By Robert Cyran
The author is a Reuters Breakingviews columnist. The opinions expressed are his own.
By Neil Unmack and Jeffrey Goldfarb
The authors are Reuters Breakingviews columnists. The opinions expressed are their own.
Bill Ackman looks decidedly closer to the holy grail of permanent capital. The founder of activist U.S. hedge fund Pershing Square Capital Management is planning a London-listed vehicle with a market value of at least $4 billion. That would dwarf other public funds, many of which trade at a big discount to net asset value. Ackman’s scale, plus some fee sweeteners, may give him an edge. And his focus on easily priced bets could minimize the NAV problem.
Activist investors generally prefer to be on the attack. So it's odd to see them on the back foot, fighting to preserve an important arrow in their quiver. The Securities and Exchange Commission is weighing whether to curb uppity shareholders from quietly building stakes in companies. The battle should kick into high gear this week when the merger world's top lawyers and bankers hold their annual confab in New Orleans.

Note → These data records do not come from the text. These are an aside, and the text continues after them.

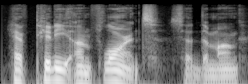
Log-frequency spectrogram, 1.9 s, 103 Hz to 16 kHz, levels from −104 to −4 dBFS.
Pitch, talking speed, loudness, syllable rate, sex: 95 Hz, 225 wpm, -19 LUFS, 6.1 syllables/s, male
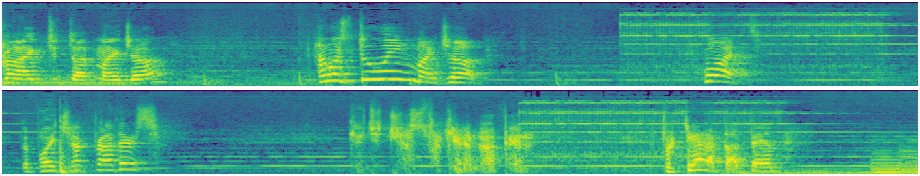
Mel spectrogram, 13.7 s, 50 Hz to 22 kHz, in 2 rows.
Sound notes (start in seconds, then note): 4.6 ringing of telephone; 10.8 ringing continues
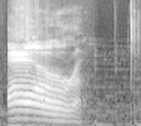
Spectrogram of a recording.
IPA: r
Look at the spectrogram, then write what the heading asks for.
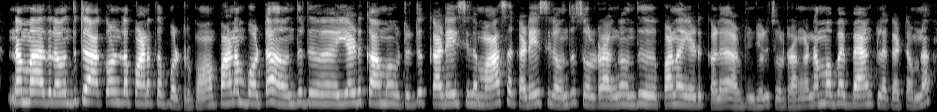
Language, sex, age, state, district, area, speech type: Tamil, female, 45-60, Tamil Nadu, Madurai, urban, spontaneous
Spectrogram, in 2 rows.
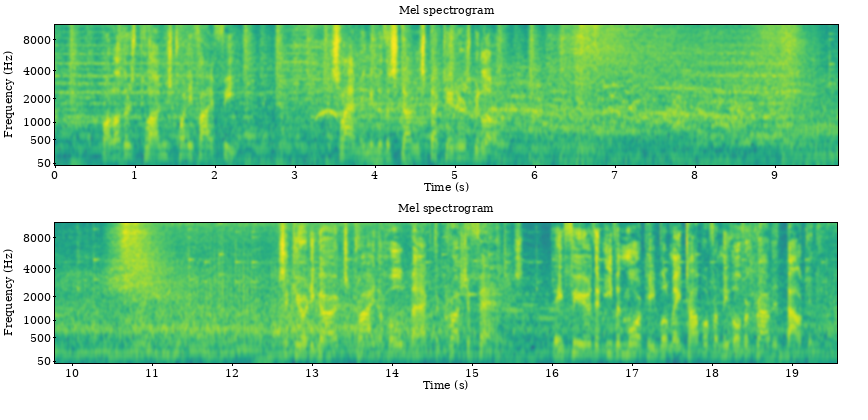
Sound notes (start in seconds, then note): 6.0 people screaming; 8.2 edgy dramatic music; 10.2 dramatic whoosh; 11.9 helicopter buzzing; 11.9 suspenseful music; 19.3 edgy dramatic music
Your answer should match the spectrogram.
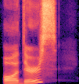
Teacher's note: você tem o TH vibrado com a língua no dente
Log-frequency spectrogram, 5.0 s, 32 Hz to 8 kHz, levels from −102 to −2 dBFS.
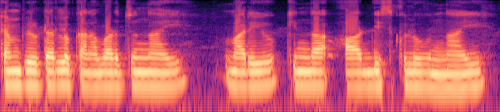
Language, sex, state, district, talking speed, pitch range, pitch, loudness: Telugu, male, Telangana, Mahabubabad, 85 wpm, 115-120 Hz, 115 Hz, -14 LUFS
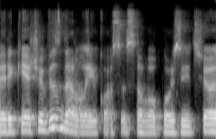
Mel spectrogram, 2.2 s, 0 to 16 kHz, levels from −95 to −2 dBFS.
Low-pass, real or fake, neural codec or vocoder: 14.4 kHz; real; none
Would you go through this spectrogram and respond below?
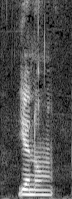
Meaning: only
- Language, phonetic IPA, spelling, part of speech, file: Czech, [ˈjɛnom], jenom, adverb, Cs-jenom.ogg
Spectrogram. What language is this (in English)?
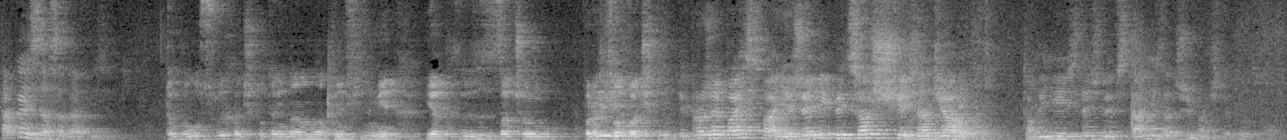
Polish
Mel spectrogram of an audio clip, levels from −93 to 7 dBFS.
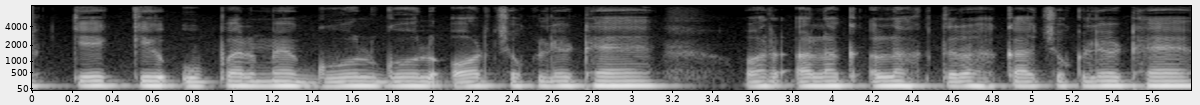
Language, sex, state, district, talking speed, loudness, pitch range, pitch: Hindi, male, Jharkhand, Deoghar, 155 wpm, -14 LUFS, 115-125 Hz, 120 Hz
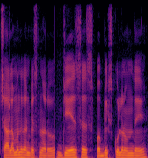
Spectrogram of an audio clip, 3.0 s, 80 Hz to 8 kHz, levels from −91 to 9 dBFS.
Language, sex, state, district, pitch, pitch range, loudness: Telugu, male, Andhra Pradesh, Visakhapatnam, 120 Hz, 115-125 Hz, -26 LUFS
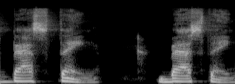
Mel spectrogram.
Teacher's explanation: he doesn't pronounce the T for best actually he kind of morphs that into the T for thing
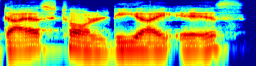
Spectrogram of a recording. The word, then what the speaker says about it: diastole: ठीक है, similarly there is another term called diastole, DIASTOLE, and diastole stands for the relaxation of heart.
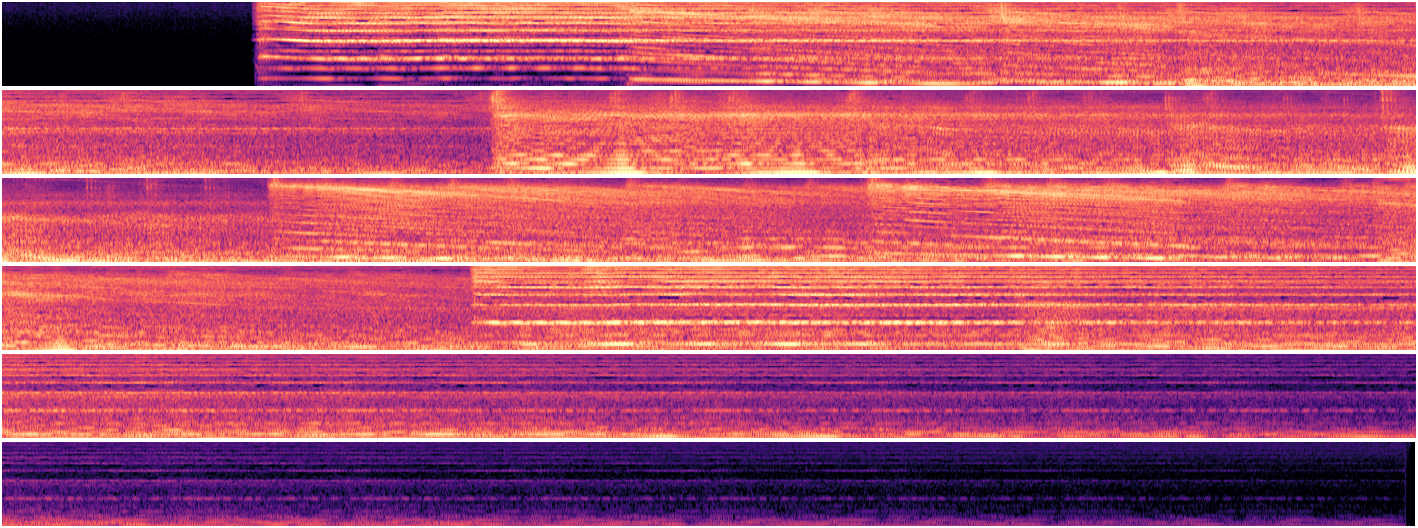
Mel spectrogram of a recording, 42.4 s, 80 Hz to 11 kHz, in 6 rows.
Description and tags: falling, portamento fX sounds created with the Roland VG-8 guitar system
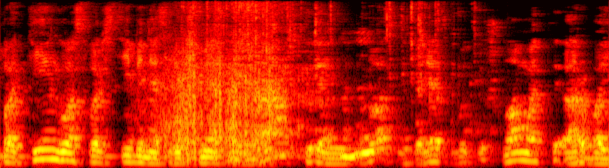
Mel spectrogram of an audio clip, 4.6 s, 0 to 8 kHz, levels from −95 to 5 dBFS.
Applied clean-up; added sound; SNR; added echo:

Activist shareholders are back -- and for good reason. As the proxy season heats up, pot-stirrers like Carl Icahn and Ron Burkle are raising a fuss at companies from biotech Genzyme to bookseller Barnes & Nobl. Easy pickings from the credit bubble bursting may be gone. But the activists remain a formidable bunch.